Task description: Would you return the data below exactly as it stands, with every picture left out?

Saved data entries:
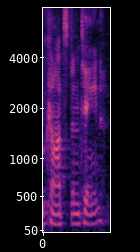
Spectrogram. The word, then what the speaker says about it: Constantine: so one of us could do Constantine. Tyne. Yes, I'm a fucking nerd. I say that's technically how it's supposed to be pronounced.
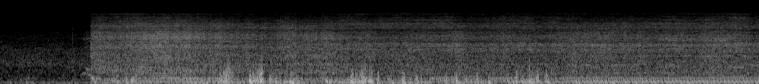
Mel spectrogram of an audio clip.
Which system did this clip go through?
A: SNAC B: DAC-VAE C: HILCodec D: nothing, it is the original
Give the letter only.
D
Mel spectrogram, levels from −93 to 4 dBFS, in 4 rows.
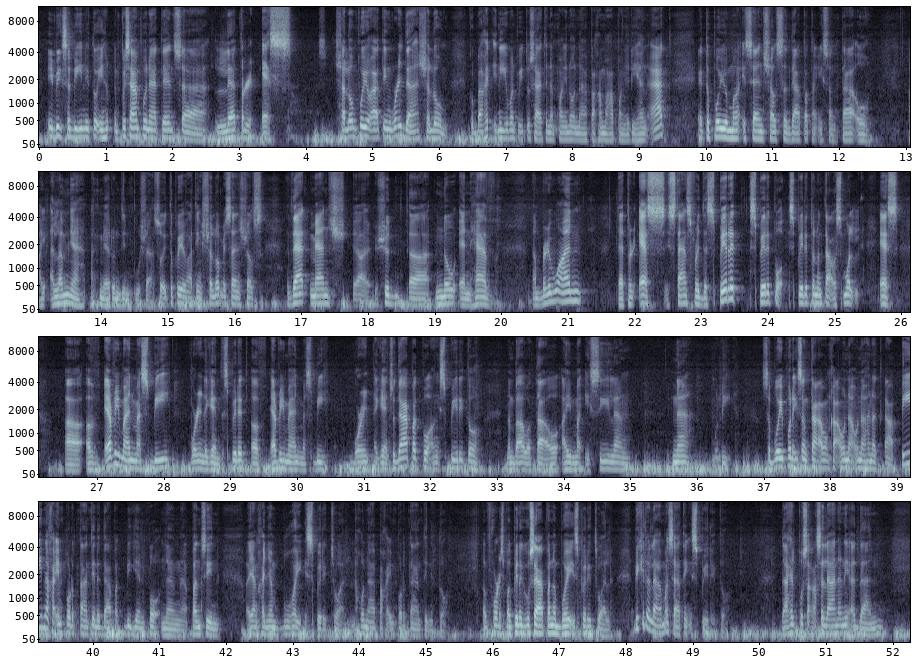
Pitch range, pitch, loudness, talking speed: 115-145 Hz, 130 Hz, -25 LUFS, 170 wpm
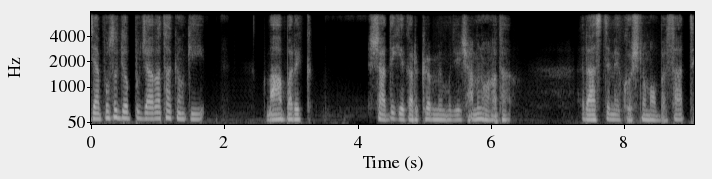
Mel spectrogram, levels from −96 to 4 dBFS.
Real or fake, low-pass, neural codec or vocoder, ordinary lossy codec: fake; 7.2 kHz; codec, 16 kHz, 0.5 kbps, X-Codec, WavLM features, trained on Multilingual LibriSpeech; none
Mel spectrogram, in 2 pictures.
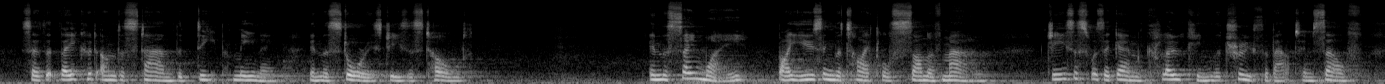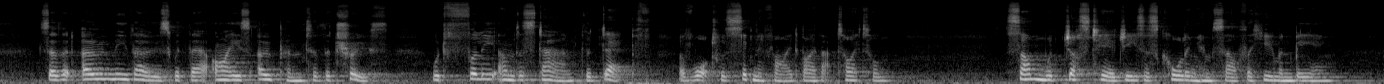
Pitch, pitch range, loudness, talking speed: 195 Hz, 175-210 Hz, -23 LUFS, 140 wpm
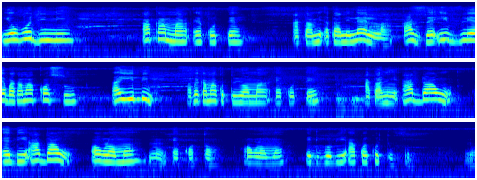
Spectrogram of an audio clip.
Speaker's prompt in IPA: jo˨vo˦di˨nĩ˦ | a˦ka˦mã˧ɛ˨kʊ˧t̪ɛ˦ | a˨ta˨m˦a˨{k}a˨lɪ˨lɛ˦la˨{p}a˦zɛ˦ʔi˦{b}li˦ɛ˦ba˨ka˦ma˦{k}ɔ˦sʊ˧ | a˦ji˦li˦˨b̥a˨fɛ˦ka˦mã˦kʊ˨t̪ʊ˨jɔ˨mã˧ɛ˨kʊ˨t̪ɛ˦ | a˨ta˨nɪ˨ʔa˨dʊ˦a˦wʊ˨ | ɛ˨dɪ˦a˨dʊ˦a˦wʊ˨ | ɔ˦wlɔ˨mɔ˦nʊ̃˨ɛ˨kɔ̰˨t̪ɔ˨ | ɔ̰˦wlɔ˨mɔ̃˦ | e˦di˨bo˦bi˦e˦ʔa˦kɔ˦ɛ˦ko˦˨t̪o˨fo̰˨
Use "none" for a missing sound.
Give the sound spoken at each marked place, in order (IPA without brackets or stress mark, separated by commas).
t, k, v, k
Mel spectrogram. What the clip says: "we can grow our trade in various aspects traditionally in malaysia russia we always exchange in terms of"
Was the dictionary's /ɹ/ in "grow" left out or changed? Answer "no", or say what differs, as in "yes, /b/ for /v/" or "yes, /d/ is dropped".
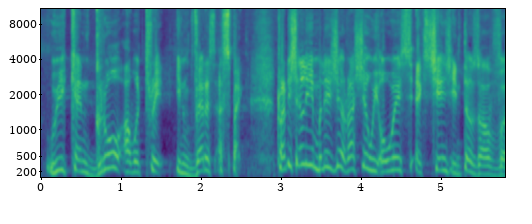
no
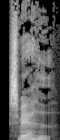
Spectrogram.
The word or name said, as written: sværhed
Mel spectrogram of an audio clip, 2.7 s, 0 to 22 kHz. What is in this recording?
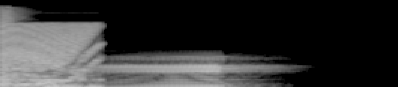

Task result:
Spectrogram. The word, then what the speaker says about it: Constantine: so one of us could do Constantine. Tyne. Yes, I'm a fucking nerd. I say that's technically how it's supposed to be pronounced.
Mel spectrogram of an audio clip.
Which system did this clip go through?
A: SNAC B: DAC-VAE C: HILCodec D: nothing, it is the original
Give the letter only.
D
Mel spectrogram, levels from −93 to 4 dBFS, in 4 rows.
Pitch range, pitch, loudness, talking speed: 115-145 Hz, 130 Hz, -25 LUFS, 170 wpm
Mel spectrogram, levels from −96 to 4 dBFS.
Real or fake, low-pass, neural codec or vocoder, ordinary lossy codec: fake; 7.2 kHz; codec, 16 kHz, 0.5 kbps, X-Codec, WavLM features, trained on Multilingual LibriSpeech; none
Mel spectrogram, in 2 pictures.
Pitch, pitch range, loudness, talking speed: 195 Hz, 175-210 Hz, -23 LUFS, 140 wpm
Spectrogram of an audio clip.
Speaker's prompt in IPA: jo˨vo˦di˨nĩ˦ | a˦ka˦mã˧ɛ˨kʊ˧t̪ɛ˦ | a˨ta˨m˦a˨{k}a˨lɪ˨lɛ˦la˨{p}a˦zɛ˦ʔi˦{b}li˦ɛ˦ba˨ka˦ma˦{k}ɔ˦sʊ˧ | a˦ji˦li˦˨b̥a˨fɛ˦ka˦mã˦kʊ˨t̪ʊ˨jɔ˨mã˧ɛ˨kʊ˨t̪ɛ˦ | a˨ta˨nɪ˨ʔa˨dʊ˦a˦wʊ˨ | ɛ˨dɪ˦a˨dʊ˦a˦wʊ˨ | ɔ˦wlɔ˨mɔ˦nʊ̃˨ɛ˨kɔ̰˨t̪ɔ˨ | ɔ̰˦wlɔ˨mɔ̃˦ | e˦di˨bo˦bi˦e˦ʔa˦kɔ˦ɛ˦ko˦˨t̪o˨fo̰˨
Use "none" for a missing sound.
Give the sound spoken at each marked place, in order (IPA without brackets or stress mark, separated by commas).
t, k, v, k
Mel spectrogram. What the clip says: "we can grow our trade in various aspects traditionally in malaysia russia we always exchange in terms of"
Was the dictionary's /ɹ/ in "grow" left out or changed? Answer "no", or say what differs, as in "yes, /b/ for /v/" or "yes, /d/ is dropped".
no
Spectrogram.
The word or name said, as written: sværhed
Mel spectrogram of an audio clip, 2.7 s, 0 to 22 kHz. What is in this recording?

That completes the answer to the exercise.